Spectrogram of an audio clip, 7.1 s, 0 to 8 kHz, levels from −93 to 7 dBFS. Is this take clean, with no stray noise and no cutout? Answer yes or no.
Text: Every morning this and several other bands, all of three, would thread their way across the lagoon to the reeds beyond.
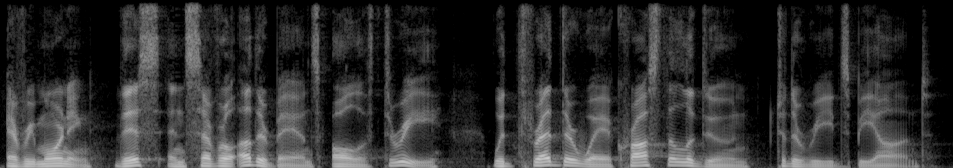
yes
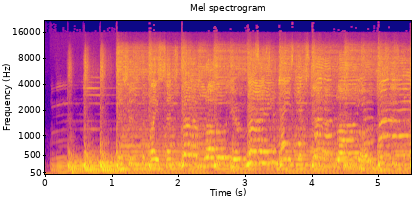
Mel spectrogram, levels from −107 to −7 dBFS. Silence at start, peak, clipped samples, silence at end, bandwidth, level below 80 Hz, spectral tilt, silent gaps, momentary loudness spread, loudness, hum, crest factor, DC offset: 0.05 s; 0 dBFS; under 0.1%; 0 s; over 20 kHz; -32 dBFS; -3.5 dB/octave; none; 3 LU; -13 LUFS; none; 14 dB; 1%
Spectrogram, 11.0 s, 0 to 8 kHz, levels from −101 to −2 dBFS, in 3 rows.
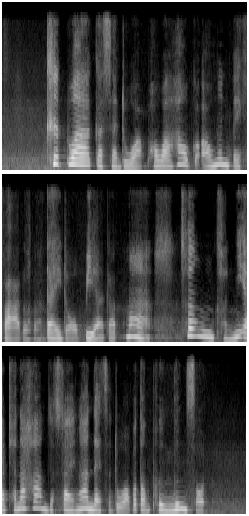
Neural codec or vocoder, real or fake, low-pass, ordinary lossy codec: codec, 16 kHz in and 24 kHz out, 0.9 kbps, LongCat-Audio-Codec, fine tuned four codebook decoder; fake; 7.2 kHz; none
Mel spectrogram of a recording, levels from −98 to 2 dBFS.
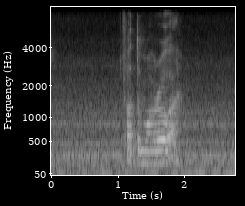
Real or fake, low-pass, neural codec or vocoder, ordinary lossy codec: real; 7.2 kHz; none; none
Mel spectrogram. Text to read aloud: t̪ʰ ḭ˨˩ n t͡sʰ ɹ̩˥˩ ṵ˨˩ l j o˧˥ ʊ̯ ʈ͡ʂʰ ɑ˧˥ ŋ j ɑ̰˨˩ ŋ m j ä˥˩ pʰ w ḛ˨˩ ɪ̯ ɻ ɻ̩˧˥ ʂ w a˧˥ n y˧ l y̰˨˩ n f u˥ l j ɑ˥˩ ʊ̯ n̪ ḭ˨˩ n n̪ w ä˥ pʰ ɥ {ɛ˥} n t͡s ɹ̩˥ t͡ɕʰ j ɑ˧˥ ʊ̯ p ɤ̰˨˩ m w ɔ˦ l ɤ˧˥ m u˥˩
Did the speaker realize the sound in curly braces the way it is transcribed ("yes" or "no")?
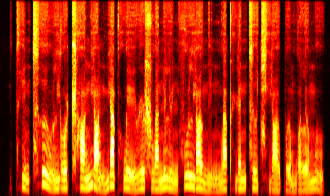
yes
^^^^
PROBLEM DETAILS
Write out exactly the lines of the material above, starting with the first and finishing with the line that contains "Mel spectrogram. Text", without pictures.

ANSWER BOX
Spectrogram of an audio clip, 7.1 s, 0 to 8 kHz, levels from −93 to 7 dBFS. Is this take clean, with no stray noise and no cutout? Answer yes or no.
Text: Every morning this and several other bands, all of three, would thread their way across the lagoon to the reeds beyond.
yes
Mel spectrogram, levels from −107 to −7 dBFS. Silence at start, peak, clipped samples, silence at end, bandwidth, level below 80 Hz, spectral tilt, silent gaps, momentary loudness spread, loudness, hum, crest factor, DC offset: 0.05 s; 0 dBFS; under 0.1%; 0 s; over 20 kHz; -32 dBFS; -3.5 dB/octave; none; 3 LU; -13 LUFS; none; 14 dB; 1%
Spectrogram, 11.0 s, 0 to 8 kHz, levels from −101 to −2 dBFS, in 3 rows.
Neural codec or vocoder, real or fake, low-pass, ordinary lossy codec: codec, 16 kHz in and 24 kHz out, 0.9 kbps, LongCat-Audio-Codec, fine tuned four codebook decoder; fake; 7.2 kHz; none
Mel spectrogram of a recording, levels from −98 to 2 dBFS.
Real or fake, low-pass, neural codec or vocoder, ordinary lossy codec: real; 7.2 kHz; none; none
Mel spectrogram. Text to read aloud: t̪ʰ ḭ˨˩ n t͡sʰ ɹ̩˥˩ ṵ˨˩ l j o˧˥ ʊ̯ ʈ͡ʂʰ ɑ˧˥ ŋ j ɑ̰˨˩ ŋ m j ä˥˩ pʰ w ḛ˨˩ ɪ̯ ɻ ɻ̩˧˥ ʂ w a˧˥ n y˧ l y̰˨˩ n f u˥ l j ɑ˥˩ ʊ̯ n̪ ḭ˨˩ n n̪ w ä˥ pʰ ɥ {ɛ˥} n t͡s ɹ̩˥ t͡ɕʰ j ɑ˧˥ ʊ̯ p ɤ̰˨˩ m w ɔ˦ l ɤ˧˥ m u˥˩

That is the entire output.